"Enter Father Bill Nolan, the charming, charismatic, good-looking, friendly, affectionate, warm-hearted Catholic priest that came to his school," Teuber said.
Teuber said the abuse began in February 2006 after the victim served at a funeral service at the church. She said Nolan offered the victim a ride home and the two ended up in Nolan's home.
"He offered (the victim) a hug, but that lingered a little too long and a little too lingering, and then it led to a kiss, and then a longer kiss and then to a trip upstairs to the bedroom where there would be the first of many assaults," Teuber said.
The sexual encounters caused a lot of internal distress for the victim, Teuber said. He was a teenager dealing with questions about his identity and hormones and an infatuation with Nolan.
"He was conflicted between wanting it and knowing it was wrong," Teuber said. "For (the victim) it was a perceived safe place to explore his sexuality with someone he loved and trusted."
But the issue, Teuber said, is that children are unable to consent to sex.
"This case is not about an unwilling victim doing things he didn't want to do, but he was a victim nonetheless. Because (the victim) was a child and a child cannot consent to sex with an adult."
Teuber then moved on to what the defense would eventually counter with -- apparent inconsistencies in the victim's statements to police. She said this wouldn't be an easy crime to prove because it was a delayed report, a child's memory, there are no witnesses or other incriminating evidence.
"What this comes down to is someone's word that it took place," Teuber said. "And what if the defense can paint that person as a liar?"
Teuber said people lie for all sorts of reasons, including the victim.
"Well then why would you ever believe him?" Teuber said. "He's been lying about his background. He's been lying about his family. He's been lying about his financial circumstances, his grades, his intellects, all of those insecurities that he was trying so hard to keep out of the public eye."
But she added that even the parents in the jury box lied to their children about things such as Santa Claus or the Easter bunny. She said that people tell lies all the time and the lies of the victim were why Nolan targeted him in the first place, Teuber said.

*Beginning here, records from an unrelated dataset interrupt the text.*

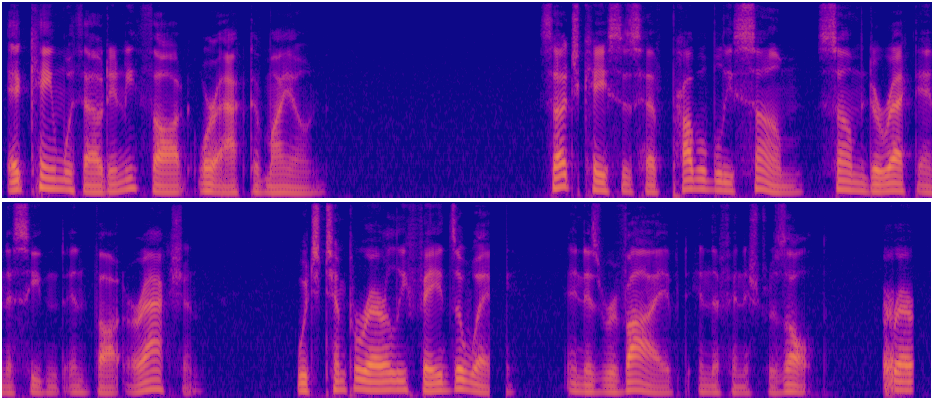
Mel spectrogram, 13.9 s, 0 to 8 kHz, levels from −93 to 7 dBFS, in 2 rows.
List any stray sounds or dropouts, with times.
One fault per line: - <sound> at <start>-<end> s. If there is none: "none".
- dropout at 10.6-10.8 s
- laugh at 13.6-13.8 s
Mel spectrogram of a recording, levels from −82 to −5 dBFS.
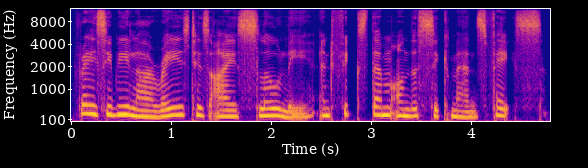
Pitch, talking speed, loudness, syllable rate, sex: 210 Hz, 175 wpm, -16 LUFS, 4.1 syllables/s, female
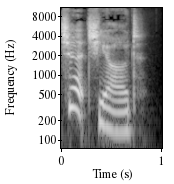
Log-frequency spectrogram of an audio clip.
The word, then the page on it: churchyard: British English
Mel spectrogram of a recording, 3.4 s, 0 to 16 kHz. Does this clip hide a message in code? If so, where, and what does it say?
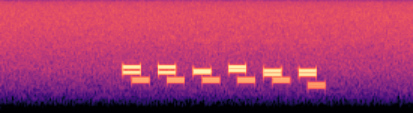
Yes: multi-frequency trunk signalling (R2, with the far end's replies) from 1.0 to 2.7 s, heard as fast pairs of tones, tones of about 150 ms. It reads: 883922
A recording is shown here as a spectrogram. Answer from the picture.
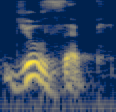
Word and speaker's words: Giuseppe: Lá pronuncia G, né? Então, Giuseppe.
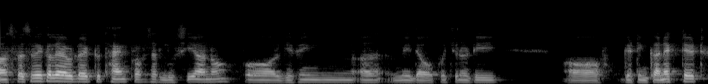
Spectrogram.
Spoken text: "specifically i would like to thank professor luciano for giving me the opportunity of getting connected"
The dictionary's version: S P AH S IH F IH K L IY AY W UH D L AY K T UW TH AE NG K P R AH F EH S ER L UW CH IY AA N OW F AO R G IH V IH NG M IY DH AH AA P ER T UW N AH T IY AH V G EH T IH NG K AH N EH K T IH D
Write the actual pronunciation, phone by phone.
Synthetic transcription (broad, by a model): S P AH S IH F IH K L IY AY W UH D L AY K T UW T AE NG K P R AH F EH S ER L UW S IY AA N OW F AO R G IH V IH NG M IY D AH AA P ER T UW N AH T IY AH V G EH T IH NG K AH N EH K T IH D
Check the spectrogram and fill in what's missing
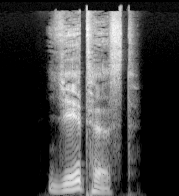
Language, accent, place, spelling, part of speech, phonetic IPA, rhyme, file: German, Germany, Berlin, jätest, verb, [ˈjɛːtəst], -ɛːtəst, De-jätest.ogg
- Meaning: inflection of jäten: 1. second-person singular present 2. second-person singular subjunctive I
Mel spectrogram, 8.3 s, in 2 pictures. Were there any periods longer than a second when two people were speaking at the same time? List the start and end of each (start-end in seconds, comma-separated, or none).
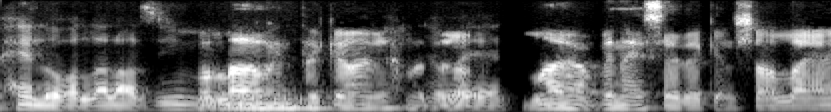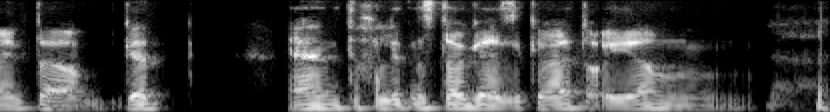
1.0-2.6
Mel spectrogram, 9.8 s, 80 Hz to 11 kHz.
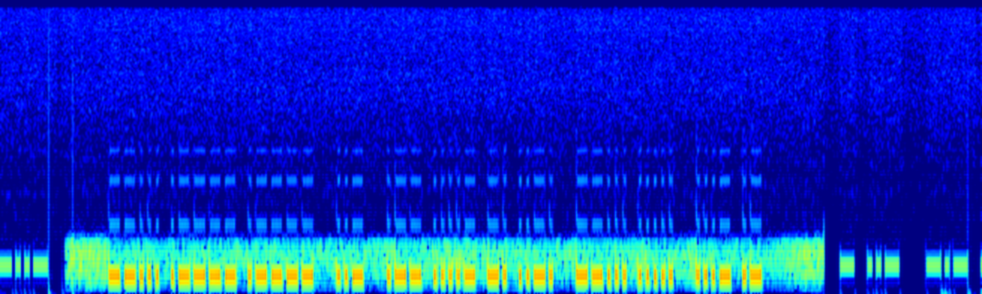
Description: Morse code, heard as a keyed tone, about 31 wpm, 280 Hz. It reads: 711 U W4NF 75 VA
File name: contests / CW-SS-k5tr- -1400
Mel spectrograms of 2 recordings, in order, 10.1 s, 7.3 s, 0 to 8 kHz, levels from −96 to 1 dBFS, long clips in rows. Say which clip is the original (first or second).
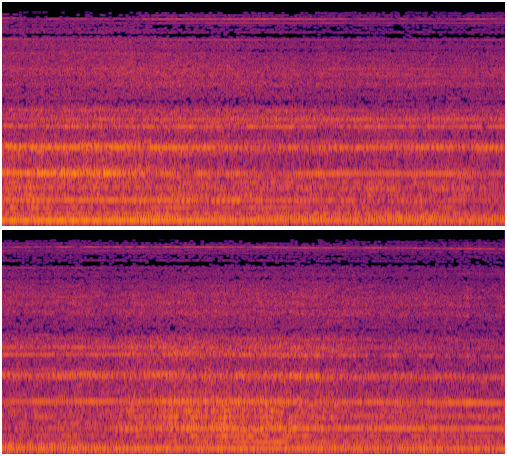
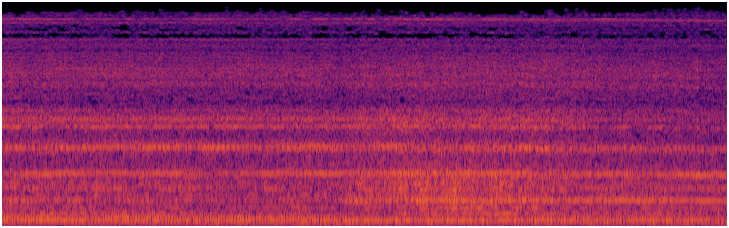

"The predator gets to say they've created the perfect defense because the victim is a liar," Teuber said. "And who are you going to believe? The liar? Or the pillar of the community?"
But when Bednarek addressed the jury, he argued that these lies and inconsistencies matter.
"This isn't about Santa Claus," Bednarek said.
Bednarek said the victim's statements to police changed and were proven wrong often. He said the victim told police one encounter happened at the Denny's in Janesville -- except there isn't a Denny's in Janesville.
Bednarek said there were inconsistencies with whether attacks happened at school, the dates of attacks and the locations of the attacks.
He also said he has a number of witnesses to dispute the victim's accounts.
"You will not hear from one witness who heard or saw anything," Bednarek said.
Bednarek also said an employee from the Wisconsin Department of Justice analyzed both the victim's and Nolan's phones and computers and couldn't find one message or email between the two.
Then the defense's opening argument turned to the more graphic aspects of the crime. Bednarek said the victim was asked to describe Nolan's body.
"(The victim) was asked at one time to describe Bill Nolan's physical features," Bednarek said. "And he said he had a small penis and a hairy chest."
But, Bednarek said, Nolan has a very unique birthmark on his groin that the victim would have seen if he were performing oral sex on Nolan.
"You know what else he has?" Bednarek asked. "He has a big old birthmark right there. Never mentioned. You know why? He didn't know, because he never saw it."
Bednarek also said there's another unique aspect to Nolan's body that he wouldn't share until the victim testifies later this week.
"It's going to be a hard week," Bednarek said. "But it's got to get done to show the stories (the victim) is making up about Bill Nolan."
Nolan's trial was scheduled to continue Tuesday. in Jefferson County Circuit Court in front of Judge Hue.